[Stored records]
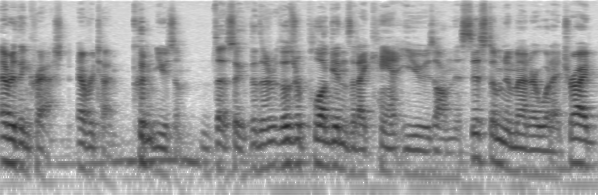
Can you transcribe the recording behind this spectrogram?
everything crashed every time. Couldn't use them. That's like those are plugins that I can't use on this system, no matter what I tried.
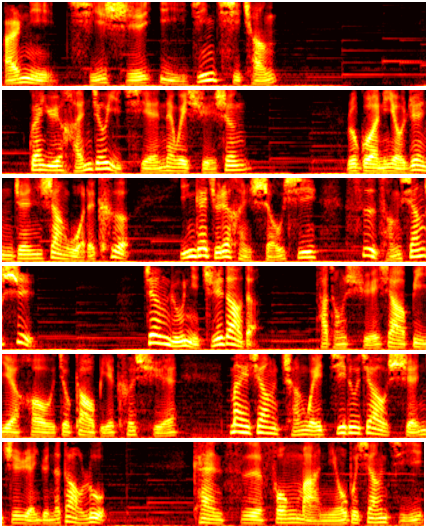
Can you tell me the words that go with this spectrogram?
而你其实已经启程。关于很久以前那位学生，如果你有认真上我的课，应该觉得很熟悉，似曾相识。正如你知道的。他从学校毕业后就告别科学，迈向成为基督教神职人员的道路。看似风马牛不相及，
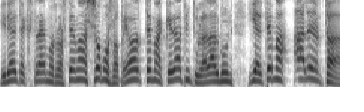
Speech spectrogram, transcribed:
y de él te extraemos los temas Somos lo Peor, tema que da título al álbum y el tema Alerta.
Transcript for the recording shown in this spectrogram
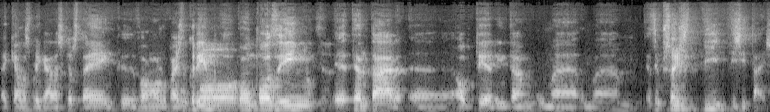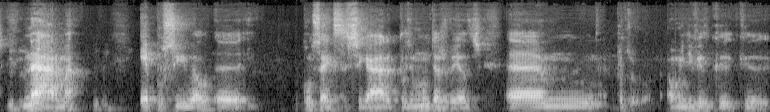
aquelas brigadas que eles têm, que vão aos locais do crime, com um pozinho, eh, tentar uh, obter, então, uma, uma, as impressões di digitais. Uhum. Na arma, uhum. é possível, uh, consegue-se chegar, por exemplo, muitas vezes, um, a um indivíduo que, que,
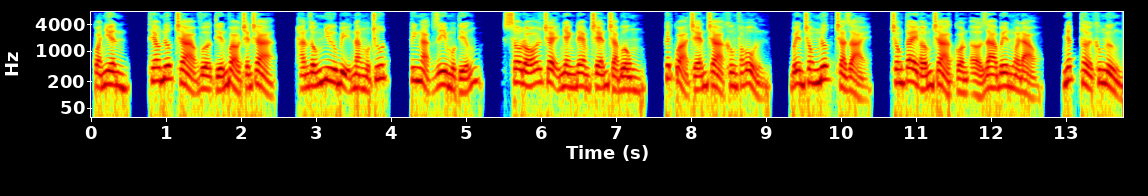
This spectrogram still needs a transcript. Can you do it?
Quả nhiên, theo nước trà vừa tiến vào chén trà, hắn giống như bị năng một chút, kinh ngạc di một tiếng, sau đó chạy nhanh đem chén trà bông, kết quả chén trà không phóng ổn, bên trong nước trà giải, trong tay ấm trà còn ở ra bên ngoài đảo, nhất thời không ngừng,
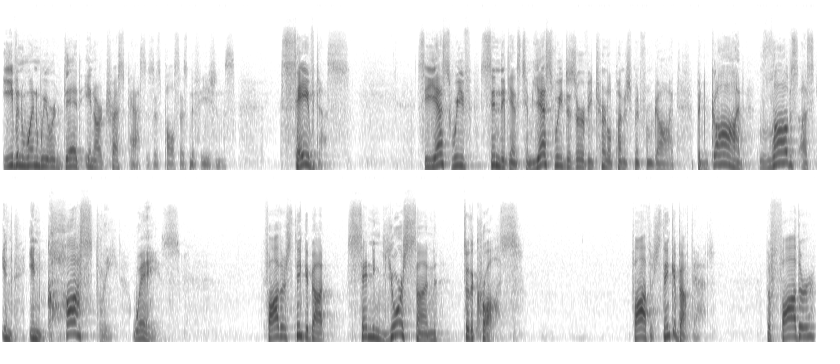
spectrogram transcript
even when we were dead in our trespasses, as Paul says in Ephesians, saved us. See, yes, we've sinned against him. Yes, we deserve eternal punishment from God. But God loves us in, in costly ways. Fathers, think about sending your son to the cross. Fathers, think about that. The Father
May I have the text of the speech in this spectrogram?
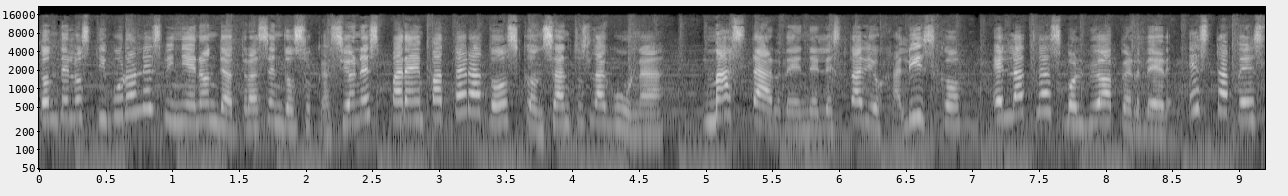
donde los tiburones vinieron de atrás en dos ocasiones para empatar a dos con Santos Laguna. Más tarde, en el Estadio Jalisco, el Atlas volvió a perder, esta vez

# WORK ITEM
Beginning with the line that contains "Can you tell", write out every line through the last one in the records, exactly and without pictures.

# WRITTEN ANSWER
Can you tell me the words that go with this spectrogram?
而你其实已经启程。关于很久以前那位学生，如果你有认真上我的课，应该觉得很熟悉，似曾相识。正如你知道的。他从学校毕业后就告别科学，迈向成为基督教神职人员的道路。看似风马牛不相及，
Speech spectrogram, transcribed:
y de él te extraemos los temas Somos lo Peor, tema que da título al álbum y el tema Alerta.
Transcript for the recording shown in this spectrogram
aquelas brigadas que eles têm, que vão aos locais do crime, com um pozinho, eh, tentar uh, obter, então, uma, uma, as impressões di digitais. Uhum. Na arma, uhum. é possível, uh, consegue-se chegar, por exemplo, muitas vezes, um, a um indivíduo que, que,
This spectrogram still needs a transcript. Can you do it?
Quả nhiên, theo nước trà vừa tiến vào chén trà, hắn giống như bị năng một chút, kinh ngạc di một tiếng, sau đó chạy nhanh đem chén trà bông, kết quả chén trà không phóng ổn, bên trong nước trà giải, trong tay ấm trà còn ở ra bên ngoài đảo, nhất thời không ngừng,
spectrogram transcript
even when we were dead in our trespasses, as Paul says in Ephesians, saved us. See, yes, we've sinned against him. Yes, we deserve eternal punishment from God. But God loves us in, in costly ways. Fathers, think about sending your son to the cross. Fathers, think about that. The Father
May I have the text of the speech in this spectrogram?
donde los tiburones vinieron de atrás en dos ocasiones para empatar a dos con Santos Laguna. Más tarde, en el Estadio Jalisco, el Atlas volvió a perder, esta vez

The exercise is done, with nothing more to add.